In an apparent retaliation for Turkish attacks, suspected Kurdish militants blew up a car bomb in the southeastern city of Diyarbakir Jan. 3.
The death toll in the bombing rose to seven on Friday when a high school student died of severe burns at a military hospital in Ankara. Although there were dozens of army officers among the 66 injured, all of the dead were civilians and mostly students.
Iraqi Troops Clash With Members Of Messianic Shiite Cult
Iraqi troops fought gunmen from a Shiite cult Friday in southern Iraq, leaving at least 13 people dead and 18 wounded, police said.
The battles in Basra and Nasiriyah began after members of the Soldiers of Heaven group, called the Jund al-Samaa in Arabic, attacked police and worshippers preparing for Ashoura, the holiest day on the Shiite calendar.

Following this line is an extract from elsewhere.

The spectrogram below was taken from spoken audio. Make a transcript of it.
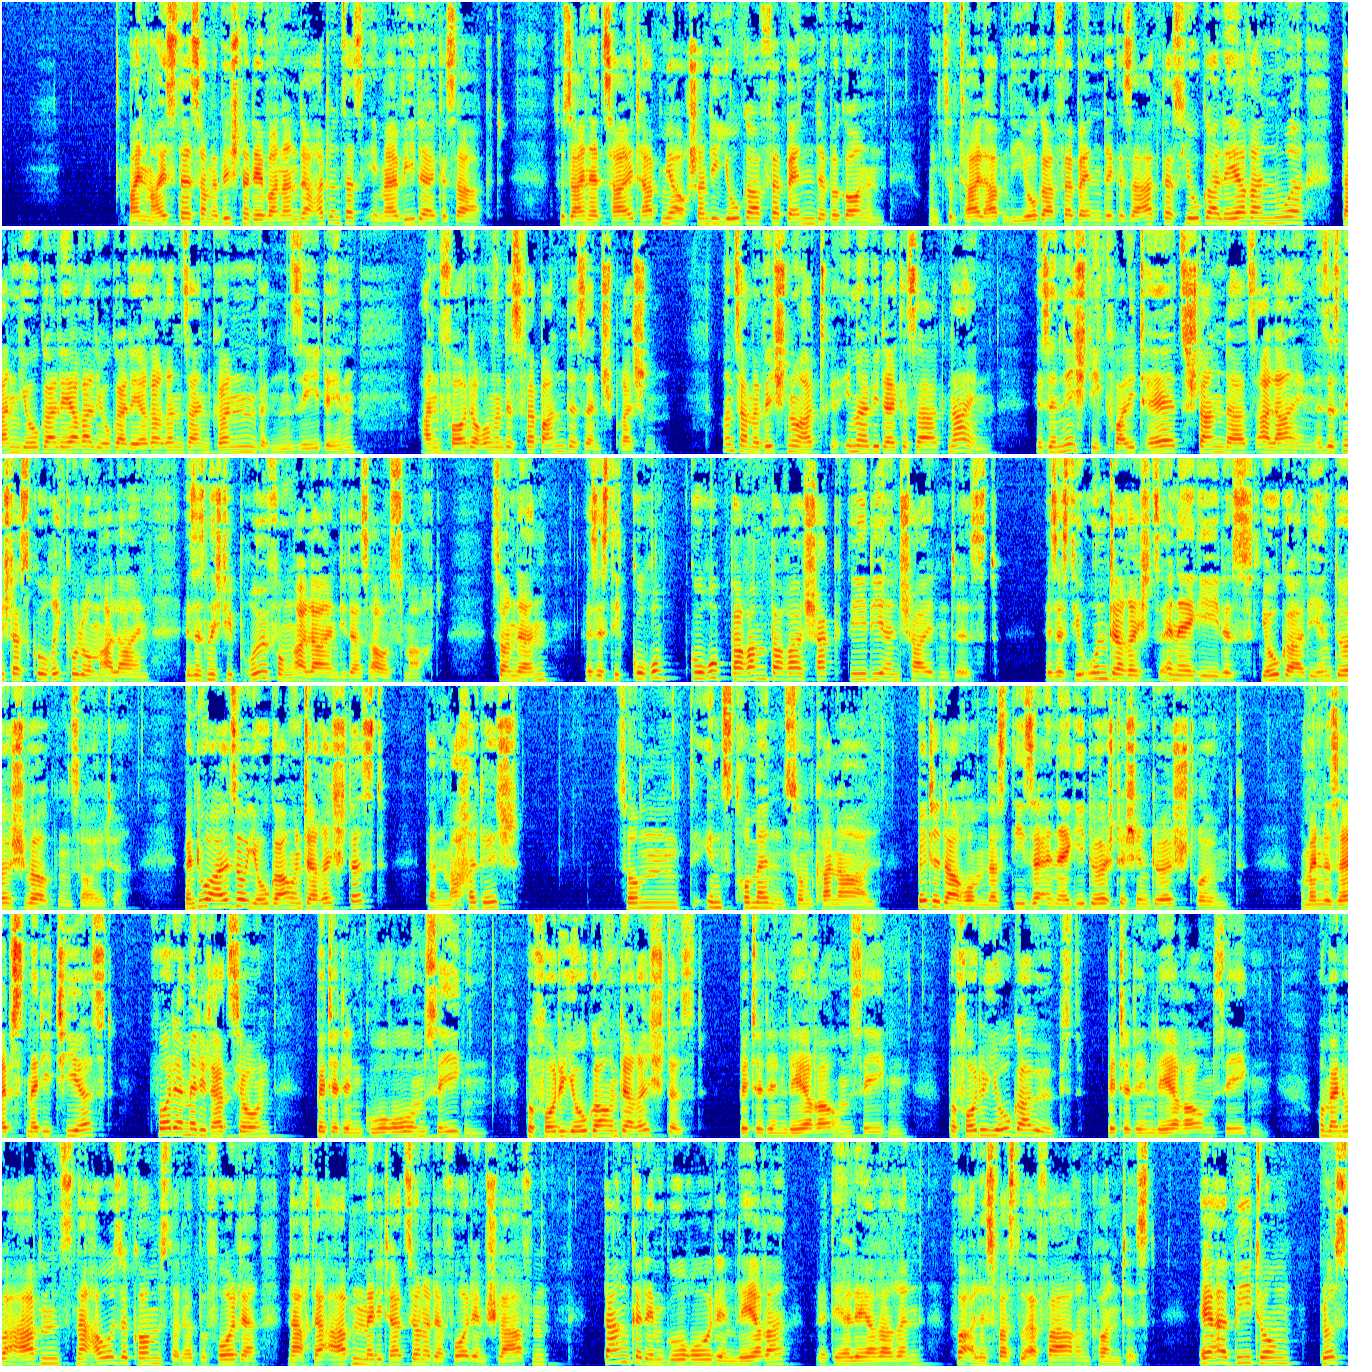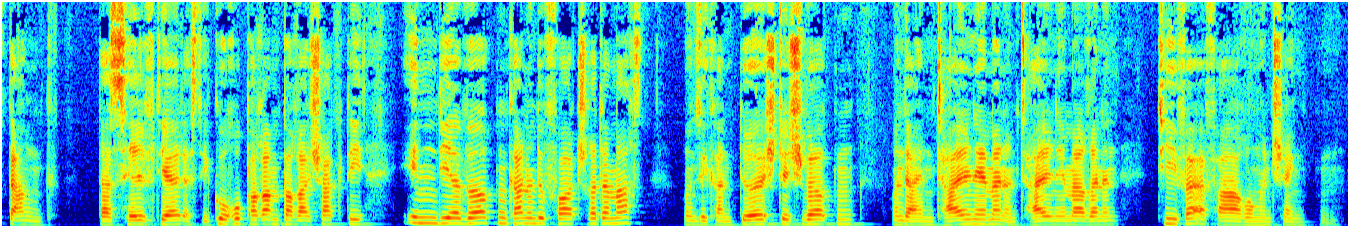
Mein Meister Same Vishnadevananda hat uns das immer wieder gesagt. Zu seiner Zeit haben ja auch schon die Yoga-Verbände begonnen. Und zum Teil haben die Yoga-Verbände gesagt, dass Yoga-Lehrer nur dann Yoga-Lehrer, Yoga-Lehrerin sein können, wenn sie den Anforderungen des Verbandes entsprechen. Und Same Vishnu hat immer wieder gesagt, nein, es sind nicht die Qualitätsstandards allein, es ist nicht das Curriculum allein, es ist nicht die Prüfung allein, die das ausmacht, sondern es ist die Guru, Guru Parampara Shakti, die entscheidend ist. Es ist die Unterrichtsenergie des Yoga, die hindurchwirken sollte. Wenn du also Yoga unterrichtest, dann mache dich zum Instrument, zum Kanal. Bitte darum, dass diese Energie durch dich hindurchströmt. Und wenn du selbst meditierst, vor der Meditation bitte den Guru um Segen. Bevor du Yoga unterrichtest, bitte den Lehrer um Segen. Bevor du Yoga übst, bitte den Lehrer um Segen. Und wenn du abends nach Hause kommst oder bevor der, nach der Abendmeditation oder vor dem Schlafen, danke dem Guru, dem Lehrer oder der Lehrerin für alles, was du erfahren konntest. Ehrerbietung plus Dank. Das hilft dir, dass die Guru Parampara Shakti in dir wirken kann und du Fortschritte machst und sie kann durch dich wirken und deinen Teilnehmern und Teilnehmerinnen tiefe Erfahrungen schenken.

The violence began after noon with a mortar attack targeting police in Nasiriyah, a predominantly Shiite city some 200 miles southeast of Baghdad, followed by fierce clashes between gunmen and police.
Police said the attackers were carrying yellow flags indicating they belonged to the Soldiers of Heaven. The cult is considered heretical by mainstream Shiite clerics.
Ten people were killed in the fighting. Fourteen were wounded.
Street battles also broke out in Basra, another Shiite city 340 miles southeast of Baghdad.
Police said two officers died and four others were wounded in the fighting, which started after armed men attacked police and Shiites observing the commemoration of the seventh century death of Imam Hussein, one of their holiest saints. A mosque belonging to the cult also was burned by police after they were fired upon by people hiding inside, authorities said.
Basra police chief, Maj. Gen. Abdul-Jalil Khalaf, said later that the leader of the group in Basra, whom he identified as Abu Mustafa al-Ansari, also had been killed.
Joint Chiefs To Present Their Own View On Further Troop Cuts In Iraq
The Pentagon's top generals and admirals will make their own assessment for President Bush on whether to continue pulling U.S. troops out of Iraq in the second half of the year - independent of what Mr. Bush's commander in Baghdad recommends, the top U.S. military officer said Friday.
Navy Adm. Mike Mullen, chairman of the Joint Chiefs of Staff, told reporters traveling with him on the last stop of a six-day trip that the Joint Chiefs will take into account a range of issues beyond the security situation in Iraq.
They will consider, for example, the effects of growing strain on troops and their families from multiple tours in Iraq, as well as the outlook for troop requirements in Afghanistan and elsewhere, Mullen said.
Defense Secretary Robert Gates announced at the Pentagon on Thursday that he had asked the Joint Chiefs for their Iraq assessment, to coincide with recommendations from Gen. David Petraeus, the top commander in Iraq, as well as Adm. William J. Fallon, the commander of American forces in the Middle East.
The Joint Chiefs intend to have their consensus view ready for Gates and the president by March or April, Mullen said.
Mr. Bush needs to hear the views from a range of senior military officers, Mullen said, on "the risks that are associated with whatever we're going to do next" in Iraq, where about 160,000 U.S. troops are on the ground in a conflict that appears, for the moment, to be leaning in favor of the U.S. and Iraq governments.
Another U.S. Casualty
A Virginia soldier has died in Iraq. Killed on Wednesday was 27-year-old Private First Class David Sharrett II, of Oakton, Va. Authorities say he and two other soldiers who died were attacked by grenade and small arms fire during combat operations.
As of Thursday, Jan. 17, 2008, at least 3,926 members of the U.S. military have died since the beginning of the Iraq war in March 2003, according to an Associated Press count.